August 5 2015 Recreation of Historic New York Beer Tasting

IMG_6947                                                                                                                                                                                                                                       (Image courtesy Rick Radell, Toronto)

INTRODUCTORY REMARKS OF GARY GILLMAN AFTER JOHN MAXWELL INTRODUCED ME TO INVITEES AT AUGUST 5, 2015 RECREATION OF HISTORIC (1944) WALDORF ASTORIA, NYC “TASTING OF BEERS, ALES AND STOUTS WITH COMPLEMENTARY FOODS”.

[Below is the printed version on which my speech was based, inevitably it wandered a bit from the strict text but not the spirit.  It was a great evening].

Thanks to everyone for attending this event, very much, and to John Maxwell for believing in this project and making it happen “on the ground”. No one could do it better, due to John’s unquestioned status as one of Toronto’s premier restaurateurs. John, also, has been a long-time supporter of fine beer, and fine local wines, in Dora Keogh’s, and Allen’s next door, in our fair city.

I am a full-time business lawyer in Toronto and research beer and brewing history as a pastime. I found the 1944 beer menu recently when perusing historical menus uploaded to the New York Public Library’s online menu archive. When I saw it, I realized we had to recreate that event as a time machine to enjoy some rare gastronomic history.

As John observed to me recently, beer was always part of gastronomy and always appreciated as such. But until recently, appreciation at the level of investigation and reflection was restricted to a few privileged groups, mostly in London and New York (the same applied to wine, for that matter). In addition though, to organize any kind of epicurean event at the height of WW II took some doing.  After all, wartime involved food shortages, rationing, and other privations both imposed and voluntary. Still, the organizers found a way to mount a very respectable tasting by any definition. Indeed, the same Society had organized a similar but even more lavish beer event in 1942, also at the Waldorf. That menu has twice the number of beers of the 1944 tasting and many more foods and taste notes. After two years and some of hard slogging in the war and countless sacrifices, I think the organizers of the 1944 event felt they should be more restrained. Still, the intricacy of their menu speaks for itself and once again, the mid-40’s was very early times for this.
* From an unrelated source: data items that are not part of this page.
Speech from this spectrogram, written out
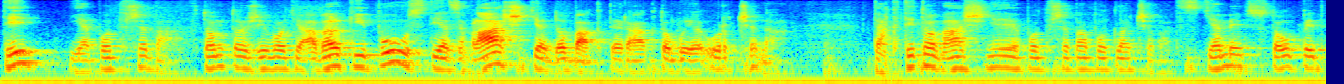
Ty je potřeba v tomto životě a velký půst je zvláště doba, která k tomu je určena, tak tyto vášně je potřeba potlačovat, s těmi vstoupit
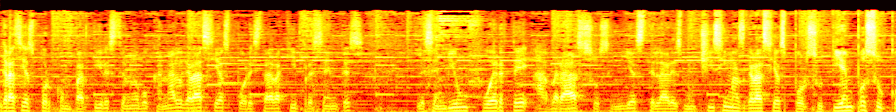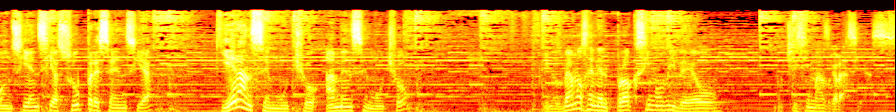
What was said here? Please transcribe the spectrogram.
Gracias por compartir este nuevo canal, gracias por estar aquí presentes. Les envío un fuerte abrazo, Semillas Estelares. Muchísimas gracias por su tiempo, su conciencia, su presencia. Quiéranse mucho, ámense mucho y nos vemos en el próximo video. Muchísimas gracias.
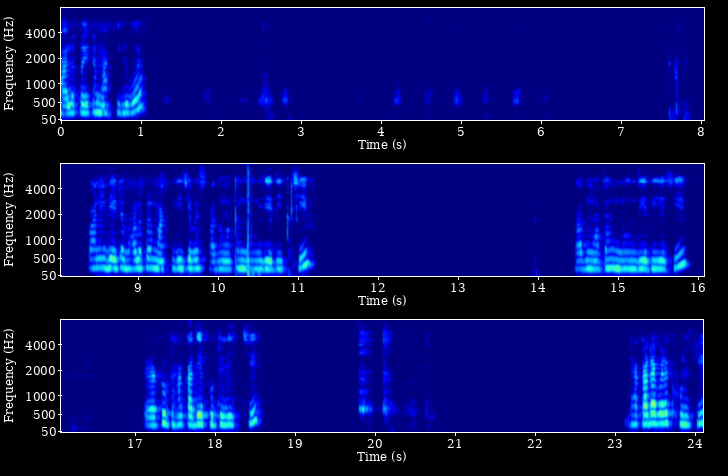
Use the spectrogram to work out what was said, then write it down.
ভালো করে এটা মাখিয়ে নেব। পানি দিয়ে এটা ভালো করে মাখিয়ে দিয়েছি এবার স্বাদ মতন নুন দিয়ে দিচ্ছি। স্বাদ মতন নুন দিয়ে দিয়েছি। এবার একটু ঢাকা দিয়ে ফুটে দিচ্ছি ঢাকাটা এবারে খুলছি।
Many of the foods presented at the 40’s beer tastings of the Waldorf were regional American specialties. They included Virginia ham, Mohawk Valley, NY Limburger and Swiss-type cheese, NY sharp cheddar, “Nova” Salmon, Smoked Black Cod, various smoked lake fish, whole-grain breads, Saratoga and Devonsheer biscuits and crackers, and the rather modern-sounding shrimp chips. Many of these were from New York State or prepared there. While these were cold foods, it is notable that many distinctive American dishes were featured. In the 1930’s and earlier, cuisine more typically was an imitation of French or other European cooking.
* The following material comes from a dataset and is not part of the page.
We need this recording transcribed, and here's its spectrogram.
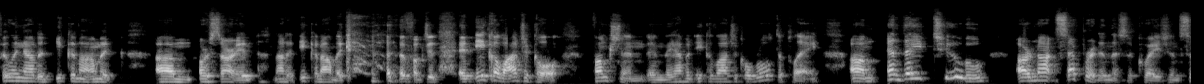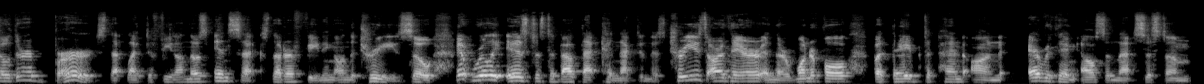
filling out an economic, um, or sorry, not an economic function, an ecological function, and they have an ecological role to play. Um, and they too are not separate in this equation. So there are birds that like to feed on those insects that are feeding on the trees. So it really is just about that connectedness. Trees are there and they're wonderful, but they depend on everything else in that system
What of the beers (18) chosen for the 1944 tasting? Many were from the greater NY area, in particular Brooklyn, a brewing powerhouse until the 1970’s. Most were blonde lagers, but there was also dark lager, different types of ale, and two black stouts. Even the blonde lagers could be divided between the original Germanic, all-malt type and the Americanized, lighter version which used grain adjunct or sugars. The menu in its subject headings made an attempt at a logical style division but the actual listings didn’t follow it strictly, due probably to the haste with which the event was organized, or last minute changes to the selection. Well before the mid-1900’s, lager beer had become the dominant American style, acquired via German immigration in the 1800’s, and had displaced largely the ale and porter of the English colonists.

Some beers at the tasting were sourced from Pennsylvania and Maryland, and one or two other states. Guinness Stout, almost certainly Foreign Extra Stout, was the only import.

The strong focus on domestic beers and distinctively American foods may have resulted from sentimental or practical reasons, or both. Whatever the explanation, we can infer that, from these 40’s tastings, a new appreciation of “local” was gained. The “locavore” and food and wine scenes of today have their origins distantly in events such as the 1940’s Waldorf beer tastings and the other tastings (usually with wine) held by the pathbreaking Wine and Food Society, Inc. from the 1930’s through the 60’s. It was not alone of course but played a large role in the history, in my opinion.

I’d like to close by saying, one of the first people I sent tonight’s Program to said to me, “Gary, you say in here the Wine and Food Society, Inc. of New York in 1944 was instrumental in the tasting of beer as a, quote, ‘aesthetic’.  That may well be. But I’ll tell you one thing the Society was not instrumental in”.

I said, “What’s that?”

He said, “Tasting beer as an anaesthetic”.

Have a great evening.